The CareGiver Partnership: 12 Ways to Make Holiday Travel Less Stressful for Caregivers and Seniors

With a little planning and these tips from The CareGiver Partnership, traveling with a senior family member, or someone with limited mobility or other physical challenges, can be more enjoyable and less stressful for everyone, according to Founder Lynn Wilson.

Neenah, Wis. (PRWEB) December 12, 2012

Holidays and travel often go hand in hand, and both can cause stress, exhaustion and illness, says Lynn Wilson, Founder of The CareGiver Partnership, a national retailer of incontinence products and other home health care supplies for seniors and caregivers.

“From sitting for prolonged periods, to eating different foods, to the holiday hustle and bustle, holiday travel can take its toll, especially if you’re traveling with an older loved one who needs special care,” says Wilson. “The key to success is in planning, so consider the following ways to prepare for the holiday season.”

  •     It’s helpful to keep a list of health care supplies — such as incontinence and skin care products, diabetes supplies, hearing aids and more — and stock up before a trip.
  •     Patients and caregivers should pack extra medication and ask about side effects, such as when combined with alcohol or certain types of foods.
  •     Seniors who use the My Health Phone can keep medication reminders, electronic copies of medical directives and emergency contact information on their devices for additional safety while traveling.
  •     Most airlines offer priority check-in and boarding and on-board wheelchair availability for passengers with special needs. It’s helpful to allow for longer connection times between flights and arrange wheelchair or cart transportation between terminals or gates.
  •     When driving with someone who’s elderly or disabled, allowing time for frequent stops for eating, stretching and using a restroom makes a trip more enjoyable.
  •     Support stockings are a simple, inexpensive way to manage leg pain or numbness, which is common when seniors sit for prolonged periods.
  •     Whether driving or flying, frequent walking breaks also can help keep blood moving in legs and feet.
  •     Seniors managing incontinence often are uncomfortable staying at others’ homes.
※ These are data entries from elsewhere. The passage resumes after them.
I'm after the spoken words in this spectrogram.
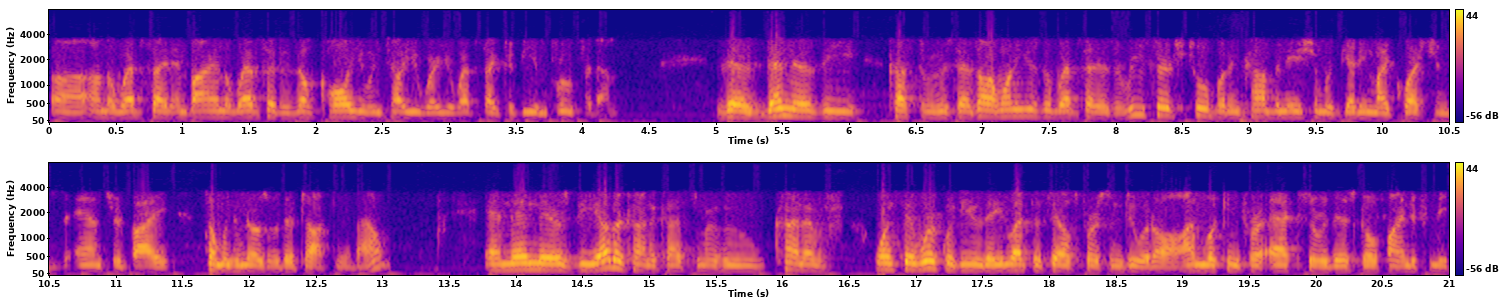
uh, on the website and buy on the website that they'll call you and tell you where your website could be improved for them. There's, then there's the customer who says, "Oh, I want to use the website as a research tool, but in combination with getting my questions answered by someone who knows what they're talking about." And then there's the other kind of customer who kind of once they work with you, they let the salesperson do it all. I'm looking for X or this, go find it for me.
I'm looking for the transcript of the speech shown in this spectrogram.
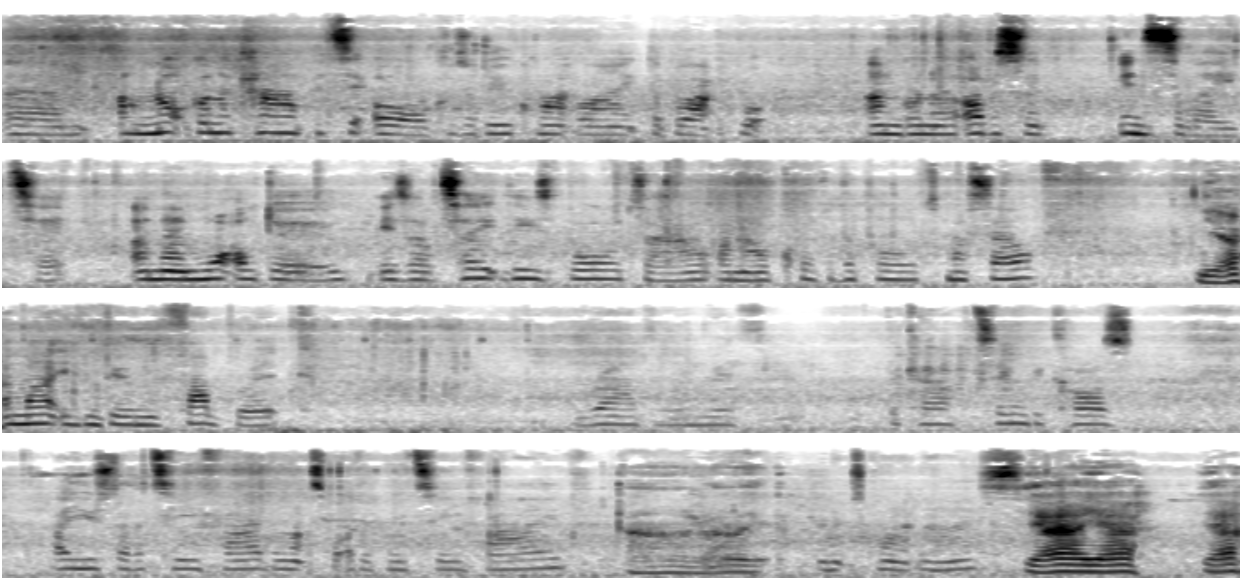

Items to keep on hand include high-absorbency adult diapers for long trips, absorbent bed pads for a worry-free night’s rest and incontinence briefs that fit more like underwear for everyday activities.
  •     Hotels can accommodate needs through first-floor rooms, adjoining rooms, rooms close to elevators, or special accommodations for wheelchairs.
  •     Daily living aids give seniors more independence while on holiday. Because packing light can result in less physical strain and lower airline fees, easy-to-transport items, such as a CarCaddie or BedCaddie, are good choices.
  •     Constipation is common during travel — sometimes due to sitting for longer periods or eating unhealthy foods — but drinking plenty of water and nutrition shakes, eating healthfully and stretching can help prevent it.
  •     Keeping a slower pace on a vacation, including designated rest periods, can help reduce stress for everyone.

For a library of articles of interest to caregivers and seniors, visit The CareGiver Partnership blog. Or watch the included video to learn how you can get a free catalog and $60 worth of coupons.

The CareGiver Partnership is a national direct-to-consumer retailer of home healthcare products for incontinence, diabetes, nutrition support and more. In its sixth year of providing products and services that help caregivers and loved ones maintain personal dignity, the company also offers an online library of more than 1,200 family caregiver resources and personal service by experts in caregiving. Call 1-800-985-1353 or visit online at http://www.caregiverpartnership.com.